- **PROBLEM DESCRIPTION**
Return the complete listing without omission.

- **EXCERPTED RECORDS**
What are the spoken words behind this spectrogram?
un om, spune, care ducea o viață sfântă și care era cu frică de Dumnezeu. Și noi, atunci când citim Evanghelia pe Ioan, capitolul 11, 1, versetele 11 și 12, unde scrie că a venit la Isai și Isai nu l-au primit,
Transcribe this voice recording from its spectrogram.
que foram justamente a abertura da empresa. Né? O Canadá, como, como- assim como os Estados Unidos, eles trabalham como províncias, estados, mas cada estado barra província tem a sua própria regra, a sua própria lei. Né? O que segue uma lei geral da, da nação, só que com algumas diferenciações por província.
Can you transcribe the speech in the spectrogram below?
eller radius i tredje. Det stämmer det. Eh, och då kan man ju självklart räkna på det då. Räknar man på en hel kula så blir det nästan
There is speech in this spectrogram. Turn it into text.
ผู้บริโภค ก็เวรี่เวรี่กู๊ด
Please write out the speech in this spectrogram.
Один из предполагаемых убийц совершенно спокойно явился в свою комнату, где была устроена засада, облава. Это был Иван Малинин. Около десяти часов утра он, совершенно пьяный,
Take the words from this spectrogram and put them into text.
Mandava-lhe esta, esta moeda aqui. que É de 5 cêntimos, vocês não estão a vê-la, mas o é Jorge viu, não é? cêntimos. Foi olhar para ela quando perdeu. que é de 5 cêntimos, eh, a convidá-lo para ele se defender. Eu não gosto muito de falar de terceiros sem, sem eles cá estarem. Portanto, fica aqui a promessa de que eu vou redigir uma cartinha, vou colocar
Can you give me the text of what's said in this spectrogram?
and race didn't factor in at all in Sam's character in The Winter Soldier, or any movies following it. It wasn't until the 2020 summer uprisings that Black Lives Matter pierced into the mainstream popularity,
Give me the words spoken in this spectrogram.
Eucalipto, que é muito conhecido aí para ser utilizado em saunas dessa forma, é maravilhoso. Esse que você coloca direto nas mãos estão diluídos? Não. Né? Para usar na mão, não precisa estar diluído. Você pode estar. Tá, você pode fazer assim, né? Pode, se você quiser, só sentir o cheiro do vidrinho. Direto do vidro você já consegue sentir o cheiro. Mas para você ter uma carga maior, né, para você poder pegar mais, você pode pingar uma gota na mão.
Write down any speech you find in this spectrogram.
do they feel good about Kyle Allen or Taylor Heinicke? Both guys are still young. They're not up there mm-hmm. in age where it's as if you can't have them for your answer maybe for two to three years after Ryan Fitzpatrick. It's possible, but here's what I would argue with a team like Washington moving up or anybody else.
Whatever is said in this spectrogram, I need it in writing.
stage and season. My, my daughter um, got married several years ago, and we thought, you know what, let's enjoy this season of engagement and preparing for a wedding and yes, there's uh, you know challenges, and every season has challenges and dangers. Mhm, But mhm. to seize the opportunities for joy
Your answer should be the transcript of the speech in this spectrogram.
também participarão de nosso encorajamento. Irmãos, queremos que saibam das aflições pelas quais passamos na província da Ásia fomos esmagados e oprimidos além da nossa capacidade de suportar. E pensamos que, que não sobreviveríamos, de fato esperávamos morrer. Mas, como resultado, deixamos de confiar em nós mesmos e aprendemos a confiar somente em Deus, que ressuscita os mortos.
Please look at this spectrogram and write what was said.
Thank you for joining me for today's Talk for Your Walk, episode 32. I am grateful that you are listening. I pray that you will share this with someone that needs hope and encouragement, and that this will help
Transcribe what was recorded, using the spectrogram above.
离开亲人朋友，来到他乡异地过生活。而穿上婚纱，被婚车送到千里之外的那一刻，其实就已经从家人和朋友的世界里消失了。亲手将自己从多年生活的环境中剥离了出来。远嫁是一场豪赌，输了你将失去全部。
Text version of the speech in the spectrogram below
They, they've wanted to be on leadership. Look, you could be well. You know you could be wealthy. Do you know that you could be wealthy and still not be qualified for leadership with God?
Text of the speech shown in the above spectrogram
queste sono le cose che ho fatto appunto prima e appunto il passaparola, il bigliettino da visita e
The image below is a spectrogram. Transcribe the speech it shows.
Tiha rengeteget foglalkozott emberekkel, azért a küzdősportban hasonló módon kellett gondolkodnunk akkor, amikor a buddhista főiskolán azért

- **FINISHED TASK**
What are the spoken words behind this spectrogram?
un om, spune, care ducea o viață sfântă și care era cu frică de Dumnezeu. Și noi, atunci când citim Evanghelia pe Ioan, capitolul 11, 1, versetele 11 și 12, unde scrie că a venit la Isai și Isai nu l-au primit,
Transcribe this voice recording from its spectrogram.
que foram justamente a abertura da empresa. Né? O Canadá, como, como- assim como os Estados Unidos, eles trabalham como províncias, estados, mas cada estado barra província tem a sua própria regra, a sua própria lei. Né? O que segue uma lei geral da, da nação, só que com algumas diferenciações por província.
Can you transcribe the speech in the spectrogram below?
eller radius i tredje. Det stämmer det. Eh, och då kan man ju självklart räkna på det då. Räknar man på en hel kula så blir det nästan
There is speech in this spectrogram. Turn it into text.
ผู้บริโภค ก็เวรี่เวรี่กู๊ด
Please write out the speech in this spectrogram.
Один из предполагаемых убийц совершенно спокойно явился в свою комнату, где была устроена засада, облава. Это был Иван Малинин. Около десяти часов утра он, совершенно пьяный,
Take the words from this spectrogram and put them into text.
Mandava-lhe esta, esta moeda aqui. que É de 5 cêntimos, vocês não estão a vê-la, mas o é Jorge viu, não é? cêntimos. Foi olhar para ela quando perdeu. que é de 5 cêntimos, eh, a convidá-lo para ele se defender. Eu não gosto muito de falar de terceiros sem, sem eles cá estarem. Portanto, fica aqui a promessa de que eu vou redigir uma cartinha, vou colocar
Can you give me the text of what's said in this spectrogram?
and race didn't factor in at all in Sam's character in The Winter Soldier, or any movies following it. It wasn't until the 2020 summer uprisings that Black Lives Matter pierced into the mainstream popularity,
Give me the words spoken in this spectrogram.
Eucalipto, que é muito conhecido aí para ser utilizado em saunas dessa forma, é maravilhoso. Esse que você coloca direto nas mãos estão diluídos? Não. Né? Para usar na mão, não precisa estar diluído. Você pode estar. Tá, você pode fazer assim, né? Pode, se você quiser, só sentir o cheiro do vidrinho. Direto do vidro você já consegue sentir o cheiro. Mas para você ter uma carga maior, né, para você poder pegar mais, você pode pingar uma gota na mão.
Write down any speech you find in this spectrogram.
do they feel good about Kyle Allen or Taylor Heinicke? Both guys are still young. They're not up there mm-hmm. in age where it's as if you can't have them for your answer maybe for two to three years after Ryan Fitzpatrick. It's possible, but here's what I would argue with a team like Washington moving up or anybody else.
Whatever is said in this spectrogram, I need it in writing.
stage and season. My, my daughter um, got married several years ago, and we thought, you know what, let's enjoy this season of engagement and preparing for a wedding and yes, there's uh, you know challenges, and every season has challenges and dangers. Mhm, But mhm. to seize the opportunities for joy
Your answer should be the transcript of the speech in this spectrogram.
também participarão de nosso encorajamento. Irmãos, queremos que saibam das aflições pelas quais passamos na província da Ásia fomos esmagados e oprimidos além da nossa capacidade de suportar. E pensamos que, que não sobreviveríamos, de fato esperávamos morrer. Mas, como resultado, deixamos de confiar em nós mesmos e aprendemos a confiar somente em Deus, que ressuscita os mortos.
Please look at this spectrogram and write what was said.
Thank you for joining me for today's Talk for Your Walk, episode 32. I am grateful that you are listening. I pray that you will share this with someone that needs hope and encouragement, and that this will help
Transcribe what was recorded, using the spectrogram above.
离开亲人朋友，来到他乡异地过生活。而穿上婚纱，被婚车送到千里之外的那一刻，其实就已经从家人和朋友的世界里消失了。亲手将自己从多年生活的环境中剥离了出来。远嫁是一场豪赌，输了你将失去全部。
Text version of the speech in the spectrogram below
They, they've wanted to be on leadership. Look, you could be well. You know you could be wealthy. Do you know that you could be wealthy and still not be qualified for leadership with God?
Text of the speech shown in the above spectrogram
queste sono le cose che ho fatto appunto prima e appunto il passaparola, il bigliettino da visita e
The image below is a spectrogram. Transcribe the speech it shows.
Tiha rengeteget foglalkozott emberekkel, azért a küzdősportban hasonló módon kellett gondolkodnunk akkor, amikor a buddhista főiskolán azért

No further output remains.